Donald Lambro

The politically devastating evidence of millions of Americans who can't find full time work was on the front page of the Washington Post this week. He couldn't have missed the story.

Beneath a blunt headline that read, "Prime-age workers still lost in the recession's undertow," economics reporter Peter Whoriskey reports that the number of Americans "in their prime-working years" (between ages of 25 and 54) who have jobs was "smaller than it was at any time in the 23 years before the recession..."

The shrinking share of these workers now stands at 75.7 percent.

Before the recession hit, it was at 80 percent.

This disturbing figure, more than any other, Whoriskey writes, "captures more of the ongoing turbulence in the job market. It reflects 'missing workers' who have stopped looking for work and aren't included in the unemployment rate."

When he talks about the unemployment rate coming down, Obama never talks about these long discouraged, jobless workers who are never added to the monthly unemployment rate. But Whoriskey says "huge numbers are on the sidelines."

"What it shows is that we are still near the bottom of a very big hole that opened in the recession," says Heidi Shierholz, an economist at the Economic Policy Institute, a far-left think tank. She estimates the number of missing workers at about 4 million.

The immensity of this economic issue is hard to hide, though the White House, the president, the Democrats in Congress are doing their best to distract voters with other issues that are of little if any concern to most Americans.

About 83 percent of the voters polled by the Post in mid-May said the Obama economy was "poor" or "not so good," reflecting higher negative ratings than in the entire decade preceding the recession.

But the Obama administration is getting a lot of help from the network news programs who have gone to great lengths to bury this story for as long as possible.

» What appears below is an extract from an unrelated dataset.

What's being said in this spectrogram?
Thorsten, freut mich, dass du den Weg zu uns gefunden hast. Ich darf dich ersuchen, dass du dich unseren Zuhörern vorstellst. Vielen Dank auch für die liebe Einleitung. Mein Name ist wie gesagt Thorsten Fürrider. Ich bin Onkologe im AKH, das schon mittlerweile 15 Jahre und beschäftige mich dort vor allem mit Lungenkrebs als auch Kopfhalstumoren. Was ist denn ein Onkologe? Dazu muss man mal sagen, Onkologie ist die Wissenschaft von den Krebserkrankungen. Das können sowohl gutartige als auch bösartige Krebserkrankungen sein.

With the exception of the monthly unemployment report, most of the network news shows have done little in-depth, serious reporting about the breadth of unemployment in the U.S. in the past three and a half years of Obama's presidency.

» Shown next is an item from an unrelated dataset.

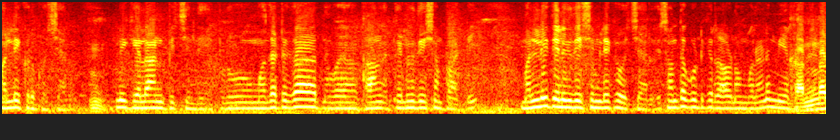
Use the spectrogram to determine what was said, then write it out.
మళ్ళీ ఇక్కడికి వచ్చారు. మీకు ఎలా అనిపించింది? ఇప్పుడు మొదటగా కాంగ్రెస్ తెలుగుదేశం పార్టీ మళ్ళీ తెలుగుదేశంలోకి వచ్చారు. సొంత గుడికి రావడం వలన మీ కన్న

And when they do address the subject, they go out of their way to deal with one business that has created some jobs, but not with the bigger picture of the tens of millions who can't find any jobs or are underemployed in part-time, low wage or temporary work and their desperate financial circumstances.

NBC and ABC have been among the worst on this score throughout the Obama presidency. To its credit, the CBS Evening News has aggressively dug into the jobs issue far more aggressively under its new anchor Scott Pelley.

The network news shows this week devoted relatively lengthy segments to irrelevant stories such as Donald Trump's bombastic fascination with Barack Obama's birth certificate, suggesting this an issue that can hurt Romney who dismisses it out of hand.

Over the top network reports such as these "makes clear how deep the media are in the tank for Obama," writes Washington Post blogger Jennifer Rubin.

Meanwhile, Mitt Romney is intensifying his focus on the economy and jobs, knowing these are the issues that will decide this election.

Obama may not want to talk about his failed record on these two issues, but he's going to be held accountable for them at the ballot box in the end.

Donald Lambro

Donald Lambro is chief political correspondent for The Washington Times.